Of course, the priority is to strengthen and maintain the existing partnerships using the new formats of collaboration and communication, such as hybrid or virtual meetings and webinars. Especially difficult is engagement with new institutions in the case of research projects that are in the development phase. While before lockdown it was possible to meet face-to-face and establish sustainable partnerships, in the current situation in which academic mobility has been brought to almost zero this also has to be done online. All in all, it has proved to be more difficult and time-consuming to coordinate collaboration and maintain partnerships at our previous level.
What benefits or opportunities do you see in your experiences collaborating with other institutions at this time?
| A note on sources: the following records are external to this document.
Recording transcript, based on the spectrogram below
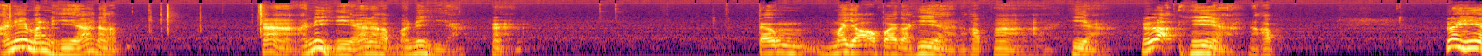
อันนี้มันเหียนะครับ อ่า อันนี้เหียนะครับ อันนี้เหียอ่าเติมมะยอออกไปกับเฮียนะครับ อ่าเฮียละเฮียนะครับ ละเฮีย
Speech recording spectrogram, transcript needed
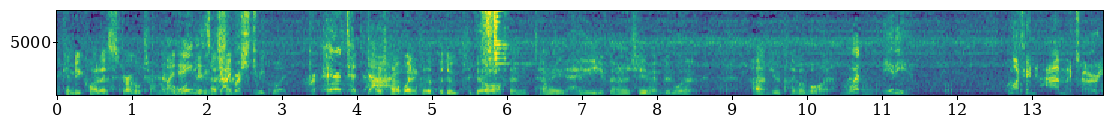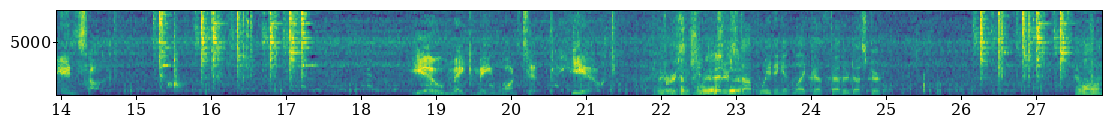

This new situation that has disrupted the established modes of collaboration has also forced us to be more creative and to develop new innovative modes and formats of collaboration that would enable us to carry projects forward.
The European research institutions and support mechanisms have also facilitated new formats of collaboration. The EU program Erasmus+, which, among other projects, supports our faculty’s academic mobility, is currently being simulated as an e-mobility project to continue existing collaborations and possibly build new ones.
Another benefit I have experienced has been the opportunity to keep learning from each other, even in these new circumnstances. In September, I participated in an online conference, “The Other Europe: Changes and Challenges Since 1989,” organized by Professor Edyta Bojanowska at the European Studies Council at Yale Macmillan Center. While the quality of online conferences I have attended over the past nine months has varied considerably, this conference was exceptionally well-organized in terms of the meticulous choice of formats to facilitate online discussion as well as in terms of the protection of intellectual property and technical solutions. The conference offered me a lot, not only for my research, but also in terms of how to organize a perfectly functioning online conference that provides the same quality of exchange as in-person conferences.